Part II

You will find that very soon, your dog will become accustomed to looking at you when he sits to heel, because he will associate it with being praised and given a treat. As with all training techniques, you should gradually replace the treat with praise, just giving him a treat from time to time to maintain his interest. Remember to release your dog when you don’t need his focus or are not giving your dog your undivided attention, otherwise he will quickly lose interest. You need to continually reinforce and reward this behaviour to maintain it.

As soon as you and your dog are working well with this exercise in a quiet location, you can begin to add other distractions, increasing these gradually to allow your dog time to adjust. Remember to praise him when he gets it right, then give the release command and play with your dog – he must be told when he has done well, and training sessions should be happy, pleasurable times for both of you.

When you feel that your dog has fully grasped this concept, you should extend the principle to heeling and other obedience training. Use the same technique as above to gradually teach your dog that is advantageous to watch you, to focus his attention on you for your next command, during all obedience training. The primary principle to this is to build his attention span by tiny increments and praise him when he has done well. Don’t get frustrated or cross with your dog if he loses attention quickly at first.
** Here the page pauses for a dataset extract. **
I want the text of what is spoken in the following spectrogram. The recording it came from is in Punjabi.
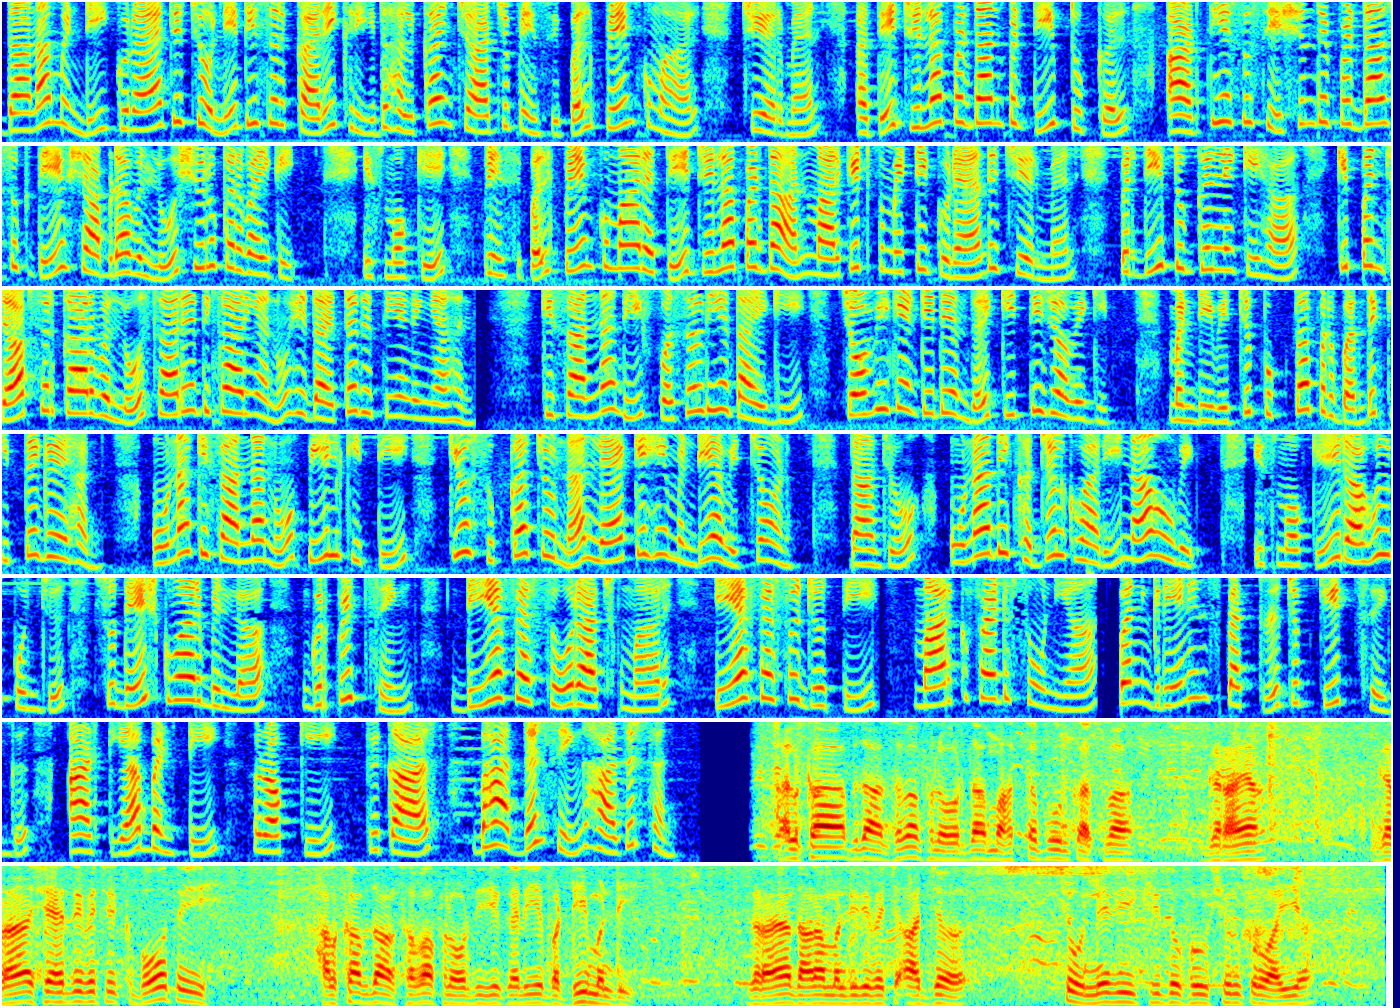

This will decrease his ability to learn – you must simply praise him when he gets it right and make sure, at the beginning, that the treat you choose is his absolute favourite.

Lots of praise, lots of fun and and lots of patience are the three things that will gradually build attention span and therefore obedience in any dog.